There are a few dishes fighting valiantly to rise above the innocuous, like Wahadori Zangi, a Hokkaido style deep fried chicken which has been fried to glorious perfection, worthy of the two-word sobriquet “comfort food”. Succulent and tender on the inside, and spectacularly crunchy on the outside, this is the sort of stuff you’ll keep reaching for, calories be damned.

The Kashimori is another triumphant warrior: a skewer platter with various chicken parts moulded into mounds of meat.

The little bird that gave its life up for this dish didn’t die in vain, as every bit has been put to good use, from the leg to the liver, including the skin and even the gizzard! Grilled beautifully, the platter is a lesson in textures, inspiring poultry poetry. I concocted my own as I waded greedily through this toothsome offering:

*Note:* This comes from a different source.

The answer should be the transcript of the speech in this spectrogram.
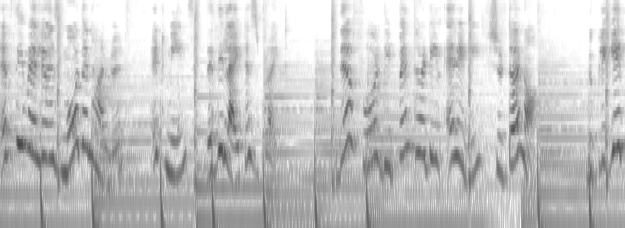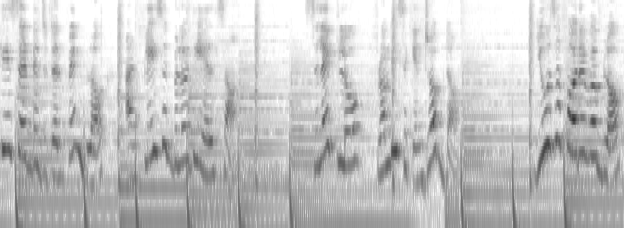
If the value is more than 100, it means that the light is bright. Therefore, the pin 13 LED should turn on. Duplicate the set digital pin block and place it below the L sound. Select low from the second drop down. Use a forever block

“Chicken, oh chicken, how many ways can I enjoy thee?”

“Writer, oh writer, clearly more ways than three!”

But then, a veil of blah blankets the rest of the offerings. The egg rolls are simple, unpretentious and predictable. The Roppinmori (assorted sashimi) has all the usual suspects like salmon, tuna and octopus. While everything is fresh and silky smooth (the salmon is particularly velvety), there’s nothing particularly new or special.

The same goes for the Nigiri Moriawase Matsu (a selection of sushi), which comes with tuna, salmon, cucumber and fish roe sushi. It’s all nice and tasty, but this is your garden variety sushi which doesn’t really stand out from other places.

The Ngiri Moriawase Matsu, or selection of sushi is nice and tasty but is unlikely to blow your mind.

The selection of sushi is nice and tasty but is unlikely to blow your mind.

If youre after fresh sashimi, the Roppinmori or assorted sashimi is a good choice, but is basically the same old thing you would have eaten in many other Japanese restaurants.

While a lot of thought has been put into Tsubohachi’s triple A (aesthetics, alcohol and ambience) – it scores top marks for this – the same has not been invested in the food. It’s a pity as the owners are certainly on to something good with the izakaya theme.

Here’s hoping they get it right soon as Maverick said another Tsubohachi outlet is in the works.

“We’re looking at a second outlet in KL six months. This will be around the popular hangout areas, where people go for drinks,” he added.

Still, if you’re after a good time with an Oriental flavour, Tsubohachi will be right up your alley.

Sake barrel shaped eating corners add to the merriment at Tsubohachi and reinforce the notion that alcohol is a key part of the restaurants success.

Sake barrel shaped eating corners add to the merriment at Tsubohachi and reinforce the notion that alcohol is a key part of the restaurants success.

Tsubohachi

A2-UG 1-9 Publika
Solaris Dutamas
No 1, Jalan Dutamas
50480 Kuala Lumpur
Tel: 03 6206 5526
Open daily 11.30am to 3pm; 5.30pm till closing